It was a late night for CIRM staff and board members, but worth the long hours given the importance of the evening’s decisions. Tonight the board voted to approve funding for four additional teams of researchers working toward therapies in heart disease, a form of blindness called retinitis pigmentosa, Alzheimer’s disease and muscular dystrophy.
During the meeting we also heard an outpouring of support from heart disease and Alzheimer’s disease advocates.
One man, speaking in support of the heart disease application, had participated in a previous trial by the same group. He started by saying “I am supposed to be a dead man.” Instead, he’s alive, healthy, and a new grandfather. That’s a story we’d love to see repeated for all the diseases we fund.

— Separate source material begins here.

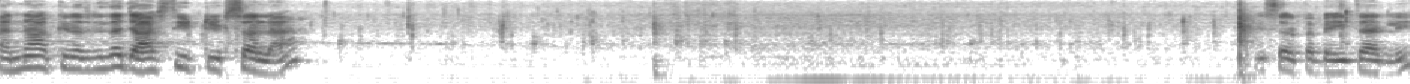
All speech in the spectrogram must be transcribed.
ಅನ್ನ ಹಾಕಿರೋದ್ರಿಂದ ಜಾಸ್ತಿ ಹಿಟ್ಟು ಇಡ್ಸಲ್ಲ. ಇದು ಸ್ವಲ್ಪ ಬೇಯ್ತಾ ಇರಲಿ.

Liza Gibbons, who sits on our board, took a moment to pause the proceedings after some particularly emotional testimony from Alzheimer’s advocates to thank those people for coming to the meeting. By 8pm when she made her comments, advocates had been sitting in uncomfortable hotel conference chairs for four hours waiting to tell their stories. They spoke about losing jobs, losing memories and seeing their life partners succumb to the hazy world of Alzheimer’s disease.
The new awards follow a governing board meeting in July in which the board

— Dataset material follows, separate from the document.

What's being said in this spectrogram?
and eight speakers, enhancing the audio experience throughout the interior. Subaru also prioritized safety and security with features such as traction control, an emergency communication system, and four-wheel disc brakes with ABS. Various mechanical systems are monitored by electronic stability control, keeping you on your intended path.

approved funding for eight of the disease team applications. At that time they sent another five awards for additional review. Tonight they heard the results of that additional review and chose to fund the four additional awards.
The meeting continues tomorrow with a vote on the Basic Biology IV awards. We’ll be issuing our press release on all of the funding decisions from this meeting after that vote. If you don’t already receive our press releases you can sign up on our website. You can also find the agenda for tomorrow’s meeting, which has information on how to listen in.

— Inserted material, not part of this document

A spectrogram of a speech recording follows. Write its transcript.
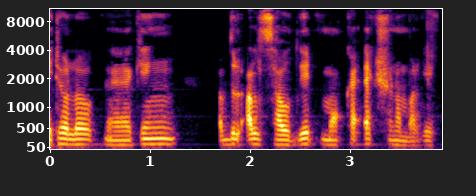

To get a sense of the emotional stories we hear from patient advocates at these meetings, here is a short video of ALS patients who spoke in July. This gives a sense of the stories and of the passion of our board—especially the patient advocate board members—for trying to find new therapies.